For best individual blog, I nominate Siris (http://branemrys.blogspot.com/)
Nicolás Quiroga - 11/3/2006
Alun Salt - 11/1/2006
I think a good blog is going to be regularly updated, thoughtful and capable of surprising the reader, so my vote goes to Kevin Levin's Civil War Memory.
All I 'know' about the American Civil War is what I've heard in largely dire documentaries. The ones where someone with a croaky Southern accent reads something like "Things got so bad we wuz pulling our own teeth to use them fer shot, but that didn't matter cuz we wuz fahting for Liberty."
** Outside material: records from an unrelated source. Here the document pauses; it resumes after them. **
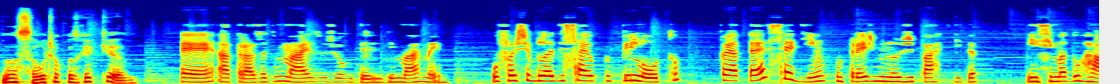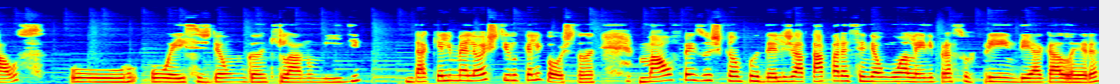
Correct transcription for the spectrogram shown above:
Nossa, a última coisa que ele quer. É, atrasa demais o jogo dele, demais mesmo. O First Blood saiu pro piloto. Foi até cedinho, com 3 minutos de partida, em cima do House. O, o Aces deu um gank lá no mid. Daquele melhor estilo que ele gosta, né? Mal fez os campos dele, já tá aparecendo em alguma lane pra surpreender a galera.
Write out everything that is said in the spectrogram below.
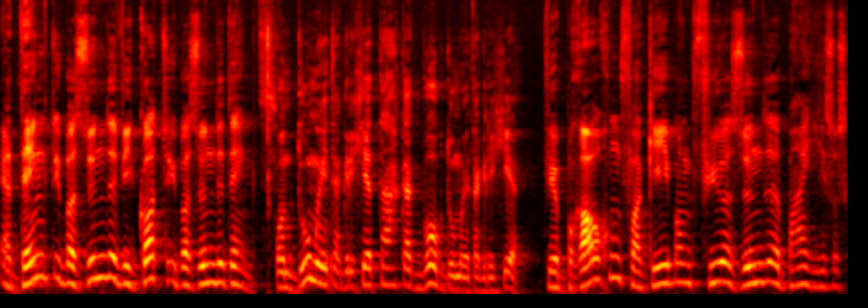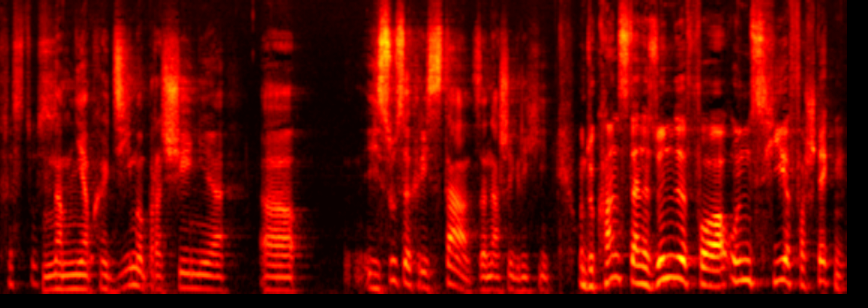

Kevin's blog makes the Civil War a much more textured and interesting event than the cartoon version that we get on the other side of the Atlantic. You can dip into any week in the archive and pull out a gem. With no effort at all I can point you at Remembering Memorial Day, Blacks in Gray or "Enough is Enough" or Confederate Military Executions. He's also very good on the process of making history. From just this week we have Balancing Interpretation, Celebration, and Entertainment In Public Spaces, How Wide Is The Gap Between Professional Civil War Historians And The General Public? and Interpreting Slave Narratives.
The war may have been the Union versus the Confederacy, but reading Kevin's blog makes it clear that the modern United States has its history on all sides of the war.
jrd - 11/1/2006
Axis of Evel Knievel: http://axisofevelknievel.blogspot.com/
Sheila - 11/1/2006
My nomination is: Clioweb: http://clioweb.org
- Number of women leaders around the world has grown, but they’re still a small group
- Say goodbye to the weirdest border dispute in the world
- Harvard acquires Thoreau's notes on the death of Margaret Fuller
- Big-time Hollywood director makes a movie about Stonewall
- Richard Rothstein says government policy created ghettos
- The Islamic historian who can explain why some states fail and others succeed
- High school senior credited with debunking book by Professor Richard Jensen
- Historians at loggerheads over the AP standards
- Bettany Hughes interview: The historian on how Socrates would have solved Greece's problems